I have witnessed firsthand the evolving landscape of digital threats. In this blog post, I aim to shed light on the perils of phishing scams, a prevalent menace in the cyber world, particularly for IT professionals and everyday internet users alike.
The Allure of Phishing Scams
Phishing scams are deceptively simple yet alarmingly effective. They masquerade as legitimate communications, often luring unsuspecting victims into revealing sensitive information or partaking in seemingly harmless transactions. The danger lies in their ability to appear convincingly real, making them one of the most insidious forms of cybercrime.
A Personal Encounter with Deception
Let me share an anecdote that underscores the cunning nature of these scams. I once applied for a job on Indeed.com, late one Thursday night. By early Friday morning, I received an email from 'Brice Martinez' (firstname.lastname@example.org, 305-771-5457), an alleged HR representative. He expressed interest in conducting a phone interview for a remote position with flexible hours. After confirming an interview time for the following week, he posed some follow-up questions, which I promptly answered.
To my surprise, they offered me the job immediately, citing my impressive responses. The catch? I was to receive a check the next day to purchase equipment and software for the position. The promised amount was a staggering $9,000. Alarm bells rang in my head.
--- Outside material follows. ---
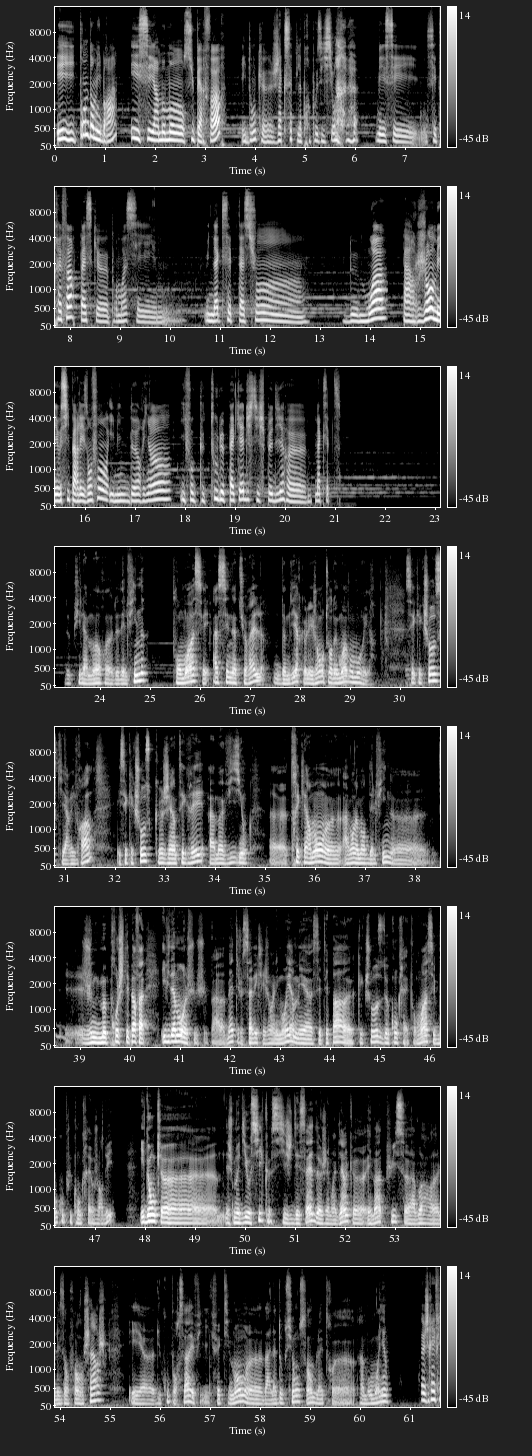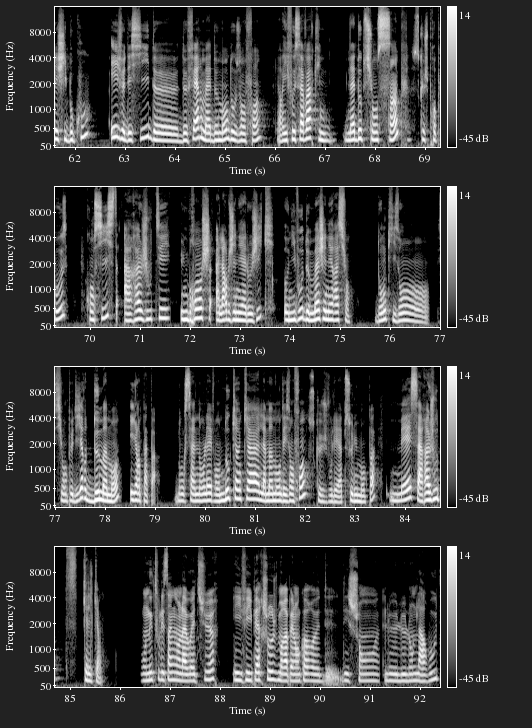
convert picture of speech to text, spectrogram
et ils tombent dans mes bras. Et c'est un moment super fort. Et donc, euh, j'accepte la proposition. mais c'est très fort parce que pour moi, c'est une acceptation de moi par Jean, mais aussi par les enfants. Et mine de rien, il faut que tout le package, si je peux dire, euh, m'accepte depuis la mort euh, de Delphine, pour moi, c'est assez naturel de me dire que les gens autour de moi vont mourir. C'est quelque chose qui arrivera et c'est quelque chose que j'ai intégré à ma vision. Euh, très clairement, euh, avant la mort de Delphine, je ne me projetais pas. Enfin, évidemment, je ne suis pas bête, je savais que les gens allaient mourir, mais ce n'était pas quelque chose de concret. Pour moi, c'est beaucoup plus concret aujourd'hui. Et donc, euh, je me dis aussi que si je décède, j'aimerais bien que Emma puisse avoir euh, les enfants en charge. Et euh, du coup, pour ça, effectivement, bah, l'adoption semble être un bon moyen. Je réfléchis beaucoup et je décide de faire ma demande aux enfants. Alors, il faut savoir qu'une adoption simple, ce que je propose, consiste à rajouter une branche à l'arbre généalogique au niveau de ma génération. Donc ils ont, si on peut dire, deux mamans et un papa. Donc ça n'enlève en aucun cas la maman des enfants, ce que je voulais absolument pas, mais ça rajoute quelqu'un. On est tous les cinq dans la voiture et il fait hyper chaud. Je me rappelle encore euh, des chants le, long de la route.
It seemed too good to be true.
Upon visiting my bank to discuss this, the manager revealed a startling pattern. Several IT professionals had been presented with similar offers, involving checks of $10,000 or more. The scam was clear: deposit the check, buy the equipment, and then face the consequences of a fraudulent transaction. The bank manager explained that the responsibility of verifying the check's legitimacy fell on me, not the issuer. A bad check would lead to accusations of fraud, freezing of my account, and potential legal troubles.
This experience was a classic example of a fear/pressure scam. The scammers create a sense of urgency and pressure, making the victim feel compelled to act quickly, often leading to disastrous financial consequences.
Protecting Yourself from Phishing Scams
The key to avoiding such scams is vigilance and skepticism. If an offer seems too good to be true, it probably is. No legitimate job offer involves sending large sums of money to buy equipment upfront, especially under such pressing time constraints.
To safeguard against these scams, always verify the legitimacy of any check received. Contact the issuing bank directly using a phone number obtained independently from the internet. Confirm if the account associated with the check has sufficient funds and if the account itself is legitimate. Depositing a fraudulent check, even unknowingly, can lead to your account being flagged for fraud, resulting in frozen assets and a lengthy resolution process.
In conclusion, the digital world, while offering numerous opportunities, is also rife with sophisticated scams. As a seasoned professional in cybersecurity, I urge everyone to exercise caution and due diligence in all online transactions. Remember, when it comes to offers that seem too generous, skepticism is your best defense.
Stay informed, stay skeptical, and stay safe.